|US8459920||Jun 11, 2013||Stafast Products, Inc.||Fastener|
|US8485910||Dec 7, 2008||Jul 16, 2013||Stafast Products, Inc.||Sealed end t-nut|
|US8672597||Feb 9, 2007||Mar 18, 2014||Stafast Products, Inc.||Fastener|
|US9212676||Nov 18, 2009||Dec 15, 2015||Stafast Products. Inc.||Fastener|
|US20040195748 *||Feb 4, 2004||Oct 7, 2004||Fci Americas Technology, Inc.||Die storing and organizing system|
|US20050232724 *||Apr 15, 2004||Oct 20, 2005||Stafast Products, Inc.||Adjustable threshold fastener with flanges|
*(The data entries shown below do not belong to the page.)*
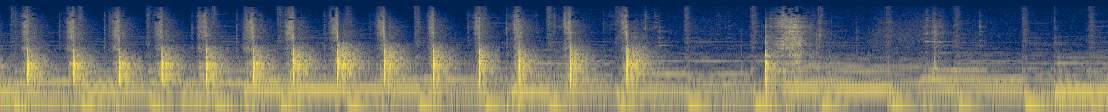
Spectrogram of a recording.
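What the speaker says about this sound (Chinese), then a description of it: "然后再给它改刀切丝。" A kitchen knife chops peeled taro into shreds on a board in a quick, even series of crisp knocks, about two per second, that slows and stops, leaving faint hum and one last thud.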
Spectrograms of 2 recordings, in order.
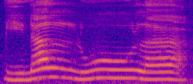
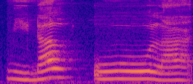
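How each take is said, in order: First: The glottal stop drops and 'l' links to 'ula'. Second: A glottal stop is kept before 'ula'.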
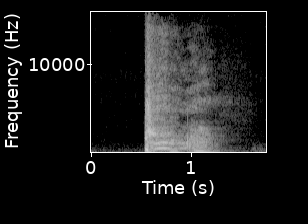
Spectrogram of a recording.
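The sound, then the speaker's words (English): A single harsh cough bursts out suddenly and rasps for under a second before trailing away, loud and alone with no talk around it. “I'm sorry for all this gagging and coughing, but it is what it is.”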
|US20080069660 *||Sep 19, 2006||Mar 20, 2008||Stafast Products, Inc.||Hopper fed tee-nut having counterbore with nylon lock|
|US20080193254 *||Feb 9, 2007||Aug 14, 2008||Stephen Selle||Fastener|
|US20100041486 *||Dec 7, 2008||Feb 18, 2010||Stephen Selle||Sealed end t-nut|
|US20110100848 *||Jun 12, 2009||May 5, 2011||A. Raymond Et Cie||Device for holding elements in a successive arrangement in a longitudinal direction|
|US20110117355 *||Nov 18, 2009||May 19, 2011||Stephen Selle||Fastener|
|WO2006013275A1 *||Jun 30, 2005||Feb 9, 2006||L.R. Etanco||Device for conditioning fixing elements|
|U.S. Classification||206/347, 206/343, 206/345|
|Feb 3, 1997||AS||Assignment|
Owner name: SIGMA TOOL & MACHINE, CANADA
Free format text: ASSIGNMENT OF ASSIGNORS INTEREST;ASSIGNOR:LEISTNER, MARTIN;REEL/FRAME:008475/0333
Effective date: 19970120
|Dec 7, 2001||FPAY||Fee payment|
Year of fee payment: 4
|Dec 6, 2005||FPAY||Fee payment|
Year of fee payment: 8
|Jan 11, 2010||REMI||Maintenance fee reminder mailed|
|Feb 25, 2010||SULP||Surcharge for late payment|
Year of fee payment: 11
|Feb 25, 2010||FPAY||Fee payment|
Year of fee payment: 12